[Stored items from a collection]

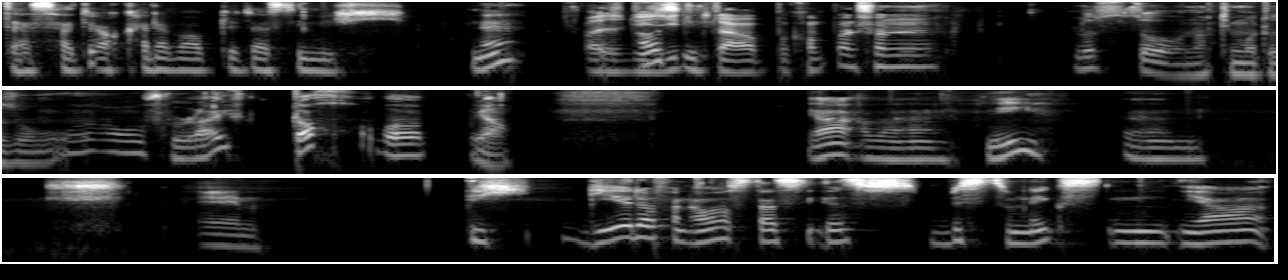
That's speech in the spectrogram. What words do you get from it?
Das hat ja auch keiner behauptet, dass die nicht, ne? Also die Aussieht. sieht, da bekommt man schon Lust so, nach dem Motto so, oh, vielleicht doch, aber ja. Ja, aber nee. Ähm, Ähm, ich gehe davon aus, dass es bis zum nächsten Jahr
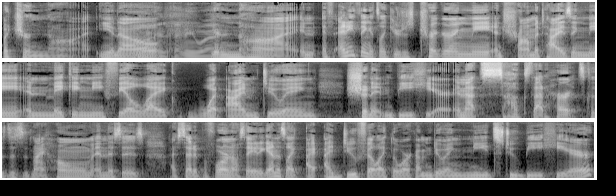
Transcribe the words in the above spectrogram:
but you're not, you know? Not anyway. You're not. And if anything, it's like you're just triggering me and traumatizing me and making me feel like what I'm doing shouldn't be here. And that sucks. That hurts because this is my home. And this is, I've said it before and I'll say it again. It's like, I, I do feel like the work I'm doing needs to be here.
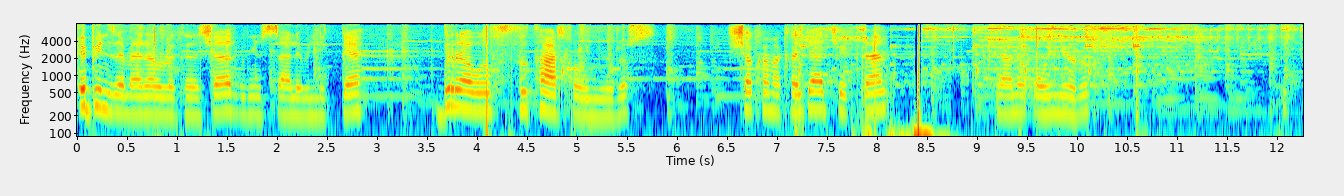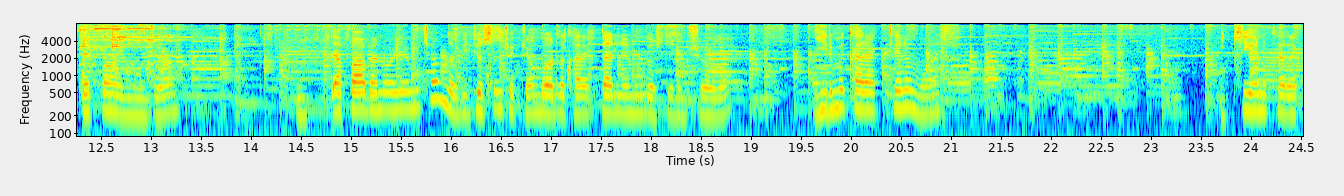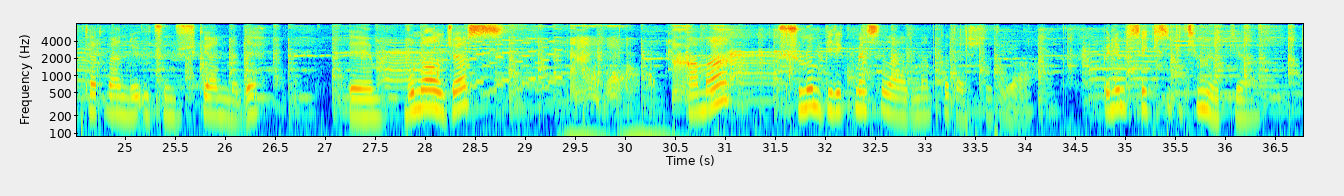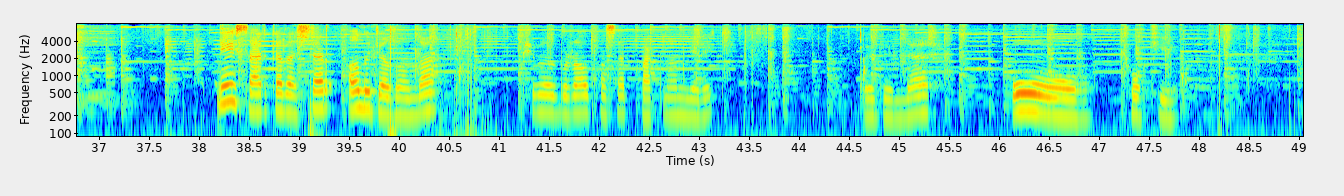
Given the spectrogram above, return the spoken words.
Hepinize merhaba arkadaşlar. Bugün sizlerle birlikte Brawl Stars oynuyoruz. Şaka maka gerçekten yani oynuyoruz. İlk defa oynayacağım. İlk defa ben oynamayacağım da videosunu çekeceğim. Bu arada karakterlerimi göstereyim şöyle. 20 karakterim var. İki yeni karakter bende. Üçüncüsü gelmedi. Ee, bunu alacağız. Ama şunun birikmesi lazım arkadaşlar ya. Benim 8 bitim yok ya. Neyse arkadaşlar alacağız onda. Şimdi Brawl Pass'a bakmam gerek. Ödüller. Oo çok iyi.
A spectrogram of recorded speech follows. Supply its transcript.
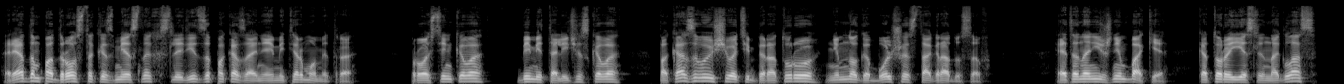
Рядом подросток из местных следит за показаниями термометра. Простенького, биметаллического, показывающего температуру немного больше 100 градусов. Это на нижнем баке, который, если на глаз,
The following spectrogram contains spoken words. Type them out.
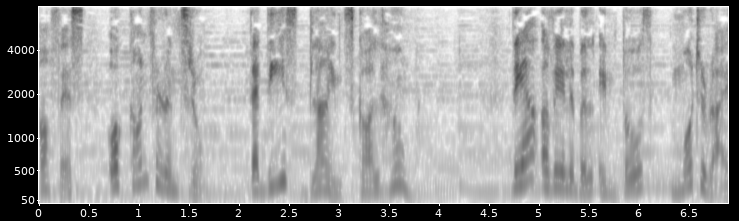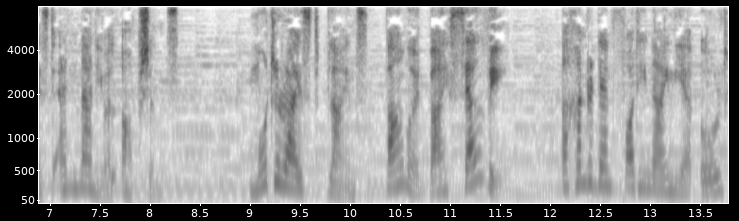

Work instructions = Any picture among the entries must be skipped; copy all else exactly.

Written answer =
That's speech in the spectrogram. What words do you get from it?
Das hat ja auch keiner behauptet, dass die nicht, ne? Also die Aussieht. sieht, da bekommt man schon Lust so, nach dem Motto so, oh, vielleicht doch, aber ja. Ja, aber nee. Ähm, Ähm, ich gehe davon aus, dass es bis zum nächsten Jahr
Transcribe the words in the above spectrogram:
but you're not, you know? Not anyway. You're not. And if anything, it's like you're just triggering me and traumatizing me and making me feel like what I'm doing shouldn't be here. And that sucks. That hurts because this is my home. And this is, I've said it before and I'll say it again. It's like, I, I do feel like the work I'm doing needs to be here.
Given the spectrogram above, return the spoken words.
Hepinize merhaba arkadaşlar. Bugün sizlerle birlikte Brawl Stars oynuyoruz. Şaka maka gerçekten yani oynuyoruz. İlk defa oynayacağım. İlk defa ben oynamayacağım da videosunu çekeceğim. Bu arada karakterlerimi göstereyim şöyle. 20 karakterim var. İki yeni karakter bende. Üçüncüsü gelmedi. Ee, bunu alacağız. Ama şunun birikmesi lazım arkadaşlar ya. Benim 8 bitim yok ya. Neyse arkadaşlar alacağız onda. Şimdi Brawl Pass'a bakmam gerek. Ödüller. Oo çok iyi.
A spectrogram of recorded speech follows. Supply its transcript.
Рядом подросток из местных следит за показаниями термометра. Простенького, биметаллического, показывающего температуру немного больше 100 градусов. Это на нижнем баке, который, если на глаз,
The following spectrogram contains spoken words. Type them out.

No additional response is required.